Key point: A robotic patrol boat, in theory, could perform the same dangerous mission that the Cyclones do, but without risking American lives.
If the United States and Iran go to war in the Persian Gulf, the U.S. Navy’s smallest warships could be the first to see combat.
The Navy’s 13 Cyclone-class patrol boats -- also known as “PCs” for “patrol, coastal” -- each displace just 330 tons of water. An Arleigh Burke-class destroyer, by contrast, displaces more than 9,000 tons of water. A standard crew aboard a Cyclone includes just 28 officers and sailors.
Ten Cyclones, operating from a base in Bahrain, comprise America’s naval vanguard in the Persian Gulf. They are the only U.S. warships that permanently operate off the Iranian coast. Other, larger vessels periodically deploy to the region.
The Cyclones are not widely known. Even the Navy in the past has failed to appreciate the 180-foot-long vessels, despite the extreme danger they could encounter during wartime. Congress in 2015 struck the Cyclones from the official tally of around 280 “battle force ships” that the Navy expects to play a major role in a large-scale conflict.
Each packing two 25-millimeter cannons plus machine guns, grenade-launchers and two quadruple mounts for short-range Griffin anti-ship missiles, the Cyclones arguably are the most heavily-armed American warships relative to their size.
Since acquiring the patrol boats in the mid-1990s until recently, the Navy struggled to find a place for the diminutive vessels in a fleet dominated by much larger, ocean-going aircraft carriers, cruisers and destroyers. The patrol boats lack the range and seakeeping to deploy on their own, so the fleet must hire heavy-lift vessels to haul the tiny warships across oceans.
The Cyclones spent a decade in a kind of planning limbo. But then in 2003, the United States invaded Iraq. The patrol boats suddenly found their calling.
The waters of the Persian Gulf around Iraq’s sole oil terminal, where tanker ships hook up to load the precious crude, are too shallow for destroyers and cruisers. So to protect the strategic oil facility, the Navy deployed Cyclones.
The tiny but hard-hitting boats proved adept at shallow-water patrols. After the reborn Iraqi navy took over oil-terminal protection in the mid-2000s, the Cyclones shifted to more general missions in the waters separating Iraq and Iran.
“They are fulfilling long-standing and validated naval missions, functions and tasks, protecting U.S. national interests while providing stabilizing assurance to our allies and partners in a volatile region of the world,” the Navy said of the Cyclones.

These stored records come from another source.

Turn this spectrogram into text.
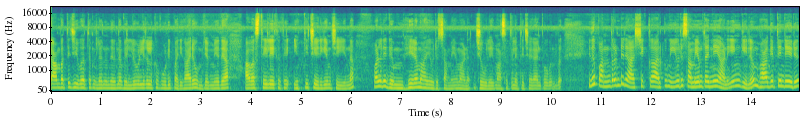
ദാമ്പത്യ ജീവിതത്തിൽ നിലനിന്നിരുന്ന വെല്ലുവിളികൾക്ക് കൂടി പരിഹാരവും രമ്യത അവസ്ഥയിലേക്കൊക്കെ എത്തിച്ചേരുകയും ചെയ്യുന്ന വളരെ ഗംഭീരമായ ഒരു സമയമാണ് ജൂലൈ മാസത്തിൽ എത്തിച്ചേരാൻ പോകുന്നത്. ഇത് പന്ത്രണ്ട് രാശിക്കാർക്കും ഈ ഒരു സമയം തന്നെയാണ്. എങ്കിലും ഭാഗ്യത്തിന്റെ ഒരു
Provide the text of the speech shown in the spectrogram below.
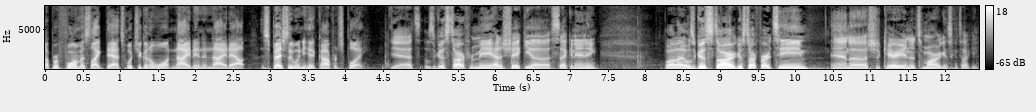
A performance like that's what you're going to want night in and night out, especially when you hit conference play. Yeah, it's, it was a good start for me. had a shaky uh, second inning, but uh, it was a good start. Good start for our team, and uh, should carry into tomorrow against Kentucky.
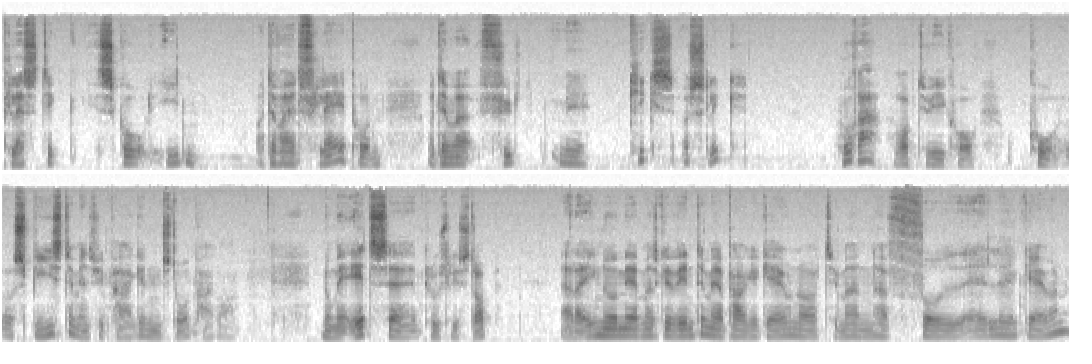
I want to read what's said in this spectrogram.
plastikskål i den, og der var et flag på den, og den var fyldt med kiks og slik. Hurra, råbte vi i kor, kor og spiste, mens vi pakkede en stor pakke op. Nummer et sagde pludselig stop. Er der ikke noget med, at man skal vente med at pakke gaven op, til man har fået alle gaverne?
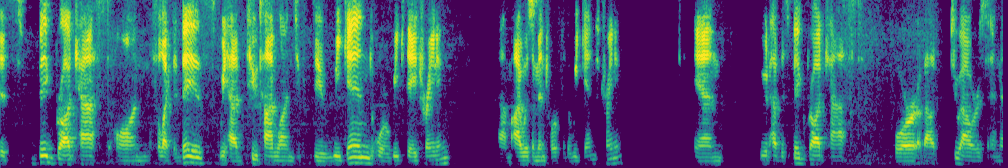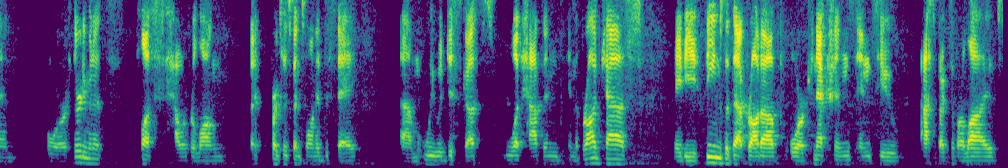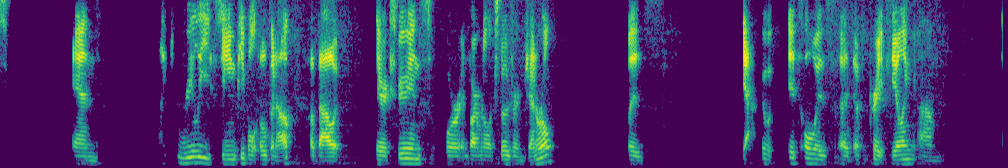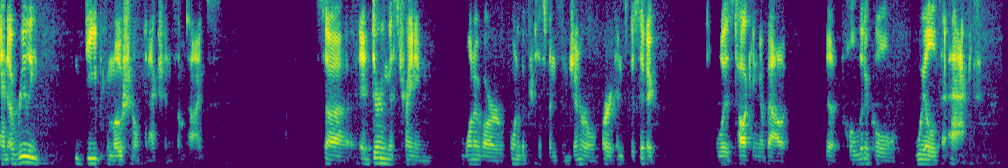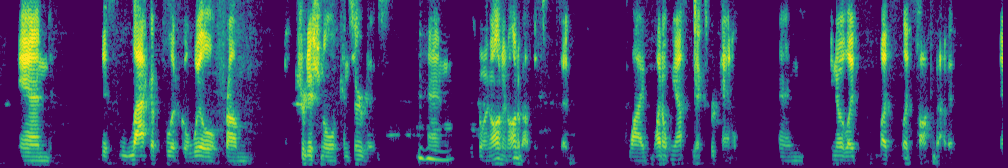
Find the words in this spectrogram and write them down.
this big broadcast on selected days. We had two timelines. You could do weekend or weekday training. Um, I was a mentor for the weekend training. And we would have this big broadcast for about two hours and then for 30 minutes plus however long participants wanted to stay. Um, we would discuss what happened in the broadcast, maybe themes that that brought up, or connections into aspects of our lives and like really seeing people open up about their experience or environmental exposure in general was yeah it, it's always a, a great feeling um, and a really deep emotional connection sometimes. So uh, during this training one of our one of the participants in general or in specific was talking about the political will to act and this lack of political will from traditional conservatives. Mm-hmm. and going on and on about this and said why why don't we ask the expert panel? And you know let's let's let's talk about it.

To better prepare the patrol boats for combat in crowded, chaotic waters, in 2013 the Navy began improving the vessels — adding the Griffin missiles to greatly boost the boats’ firepower.
The Cyclones perhaps could outfight many of the gun- and rocket-armed boats and corvettes that make up the bulk of the Iranian navy and the naval militia of the Iranian Revolutionary Guard Corps. But any patrol boat lacking serious air-defense systems is vulnerable to shore- and air-launched heavy anti-ship missiles.
The Navy plans to keep the Cyclones in service beyond the current five-year planning period that ends in 2024. After that, the fleet should consider replacing the patrol boats with “PC(R)” robotic vessels, Navy lieutenant commander Collin Fox argued in the February 2019 issue of Proceedings, the professional journal of the U.S. Naval Institute.
"Medium-displacement unmanned surface vessels are coming to the fleet; but when, how, and what roles they will fill are open questions," Fox writes. "Rather than developing a new MDUSV from scratch, the Navy should take advantage of the requirement to replace the Cyclone-class patrol coastal ships to develop a capable, mature MDUSV—killing two birds with one stone."
The new robotic patrol boat could borrow the hull of the Coast Guard’s 350-ton-displacement Sentinel-class cutter, Fox pointed out. The Coast Guard also refers to the Sentinels by their class code “WPC.”
“The Navy should latch onto the Coast Guard’s WPC program to acquire a PC(R) that could also serve as a MDUSV development platform and, eventually, a MDUSV,” Fox wrote. “A vessel based on the WPC would take advantage of the Coast Guard’s sunk development costs and production learning curve, while also leveraging multiyear procurement to achieve still greater cost savings.
A robotic patrol boat, in theory, could perform the same dangerous mission that the Cyclones do, but without risking American lives.